Directions for this task
Only the pictures are to be left out; return the rest of the data exactly as it stands.

[Source records]
● ● ● ● ●
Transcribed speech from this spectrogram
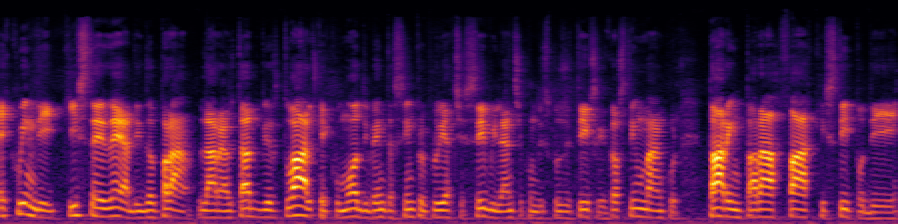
e quindi questa idea di doprare la realtà virtuale che come diventa sempre più accessibile anche con dispositivi che costano manco per imparare a fare questo tipo di,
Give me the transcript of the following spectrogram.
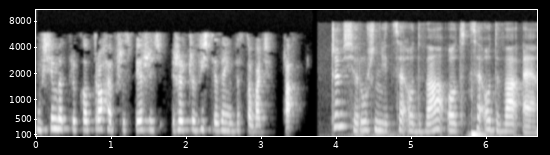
musimy tylko trochę przyspieszyć, rzeczywiście zainwestować w czas. Czym się różni CO2 od CO2e?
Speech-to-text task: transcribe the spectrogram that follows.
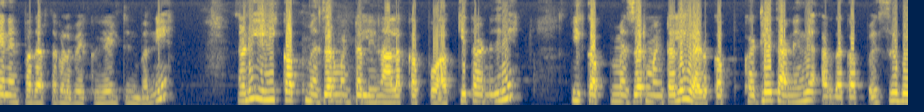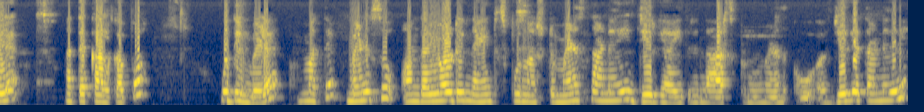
ಏನೇನ್ ಪದಾರ್ಥಗಳು ಬೇಕು ಹೇಳ್ತೀನಿ ಬನ್ನಿ. ನೋಡಿ, ಈ ಕಪ್ ಮೆಜರ್ಮೆಂಟಲ್ಲಿ ನಾಲ್ಕು ಕಪ್ ಅಕ್ಕಿ ತಗೊಂಡಿದೀನಿ. ಈ ಕಪ್ ಮೆಜರ್ಮೆಂಟಲ್ಲಿ ಎರಡು ಕಪ್ ಕಡ್ಲೆ ತಾಂಡಿದೀನಿ ಅರ್ಧ ಕಪ್ ಹೆಸರುಬೇಳೆ, ಮತ್ತೆ ಕಾಲ್ ಕಪ್ ಉದ್ದಿನಬೇಳೆ, ಮತ್ತೆ ಮೆಣಸು ಒಂದ್ ಏಳರಿಂದ ಎಂಟು ಸ್ಪೂನ್ ಅಷ್ಟು ಮೆಣಸು ತಗೊಂಡಿದೀನಿ. ಜೀರಿಗೆ ಐದರಿಂದ ಆರು ಸ್ಪೂನ್ ಮೆಣಸು, ಜೀರಿಗೆ ತಗೊಂಡಿದೀನಿ.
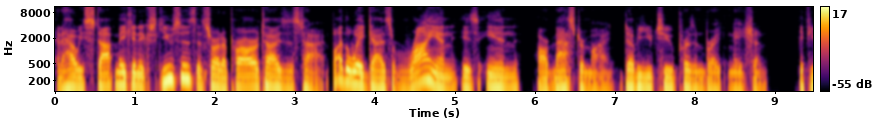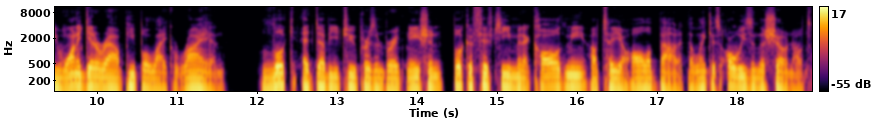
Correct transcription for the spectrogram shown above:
and how he stopped making excuses and started to prioritize his time. By the way, guys, Ryan is in our mastermind, W2 Prison Break Nation. If you want to get around people like Ryan, look at W2 Prison Break Nation, book a 15 minute call with me. I'll tell you all about it. The link is always in the show notes.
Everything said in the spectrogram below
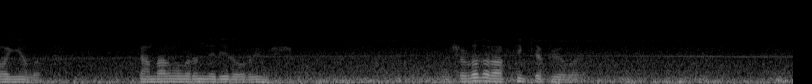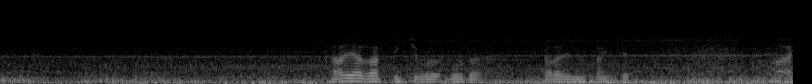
Konyalı. Jandarmaların dediği doğruymuş. Şurada da rafting yapıyorlar. Her yer raftingçi bur- burada. Karadeniz sanki. Ay.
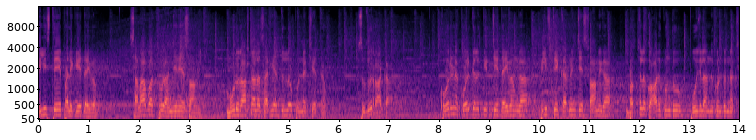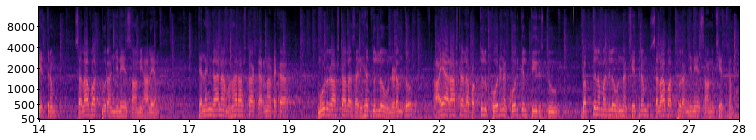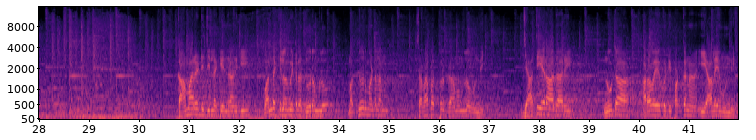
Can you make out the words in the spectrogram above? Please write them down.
పిలిస్తే పలికే దైవం. సలాబాద్పూర్ ఆంజనేయ స్వామి. మూడు రాష్ట్రాల సరిహద్దుల్లో పుణ్యక్షేత్రం. సుదూర రాక. కోరిన కోరికలు తీర్చే దైవంగా పిలిస్తే కరుణించే స్వామిగా భక్తులకు ఆదుకుంటూ పూజలు అందుకుంటున్న క్షేత్రం సలాబాద్పూర్ ఆంజనేయ స్వామి ఆలయం. తెలంగాణ మహారాష్ట్ర కర్ణాటక మూడు రాష్ట్రాల సరిహద్దుల్లో ఉండడంతో ఆయా రాష్ట్రాల భక్తులు కోరిన కోరికలు తీరుస్తూ భక్తుల మధ్యలో ఉన్న క్షేత్రం సలాబాద్పూర్ ఆంజనేయ స్వామి క్షేత్రం. కామారెడ్డి జిల్లా కేంద్రానికి వంద కిలోమీటర్ల దూరంలో మద్నూర్ మండలం సలాపత్పూర్ గ్రామంలో ఉంది. జాతీయ రహదారి నూట అరవై ఒకటి పక్కన ఈ ఆలయం ఉంది.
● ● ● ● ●
Solution for this problem
Transcribed speech from this spectrogram
e quindi questa idea di doprare la realtà virtuale che come diventa sempre più accessibile anche con dispositivi che costano manco per imparare a fare questo tipo di,
Give me the transcript of the following spectrogram.
musimy tylko trochę przyspieszyć, rzeczywiście zainwestować w czas. Czym się różni CO2 od CO2e?
Speech-to-text task: transcribe the spectrogram that follows.
ಏನೇನ್ ಪದಾರ್ಥಗಳು ಬೇಕು ಹೇಳ್ತೀನಿ ಬನ್ನಿ. ನೋಡಿ, ಈ ಕಪ್ ಮೆಜರ್ಮೆಂಟಲ್ಲಿ ನಾಲ್ಕು ಕಪ್ ಅಕ್ಕಿ ತಗೊಂಡಿದೀನಿ. ಈ ಕಪ್ ಮೆಜರ್ಮೆಂಟಲ್ಲಿ ಎರಡು ಕಪ್ ಕಡ್ಲೆ ತಾಂಡಿದೀನಿ ಅರ್ಧ ಕಪ್ ಹೆಸರುಬೇಳೆ, ಮತ್ತೆ ಕಾಲ್ ಕಪ್ ಉದ್ದಿನಬೇಳೆ, ಮತ್ತೆ ಮೆಣಸು ಒಂದ್ ಏಳರಿಂದ ಎಂಟು ಸ್ಪೂನ್ ಅಷ್ಟು ಮೆಣಸು ತಗೊಂಡಿದೀನಿ. ಜೀರಿಗೆ ಐದರಿಂದ ಆರು ಸ್ಪೂನ್ ಮೆಣಸು, ಜೀರಿಗೆ ತಗೊಂಡಿದೀನಿ.
Correct transcription for the spectrogram shown above:
and how he stopped making excuses and started to prioritize his time. By the way, guys, Ryan is in our mastermind, W2 Prison Break Nation. If you want to get around people like Ryan, look at W2 Prison Break Nation, book a 15 minute call with me. I'll tell you all about it. The link is always in the show notes.
Everything said in the spectrogram below
Konyalı. Jandarmaların dediği doğruymuş. Şurada da rafting yapıyorlar. Her yer raftingçi bur- burada. Karadeniz sanki. Ay.
Can you make out the words in the spectrogram above? Please write them down.
పిలిస్తే పలికే దైవం. సలాబాద్పూర్ ఆంజనేయ స్వామి. మూడు రాష్ట్రాల సరిహద్దుల్లో పుణ్యక్షేత్రం. సుదూర రాక. కోరిన కోరికలు తీర్చే దైవంగా పిలిస్తే కరుణించే స్వామిగా భక్తులకు ఆదుకుంటూ పూజలు అందుకుంటున్న క్షేత్రం సలాబాద్పూర్ ఆంజనేయ స్వామి ఆలయం. తెలంగాణ మహారాష్ట్ర కర్ణాటక మూడు రాష్ట్రాల సరిహద్దుల్లో ఉండడంతో ఆయా రాష్ట్రాల భక్తులు కోరిన కోరికలు తీరుస్తూ భక్తుల మధ్యలో ఉన్న క్షేత్రం సలాబాద్పూర్ ఆంజనేయ స్వామి క్షేత్రం. కామారెడ్డి జిల్లా కేంద్రానికి వంద కిలోమీటర్ల దూరంలో మద్నూర్ మండలం సలాపత్పూర్ గ్రామంలో ఉంది. జాతీయ రహదారి నూట అరవై ఒకటి పక్కన ఈ ఆలయం ఉంది.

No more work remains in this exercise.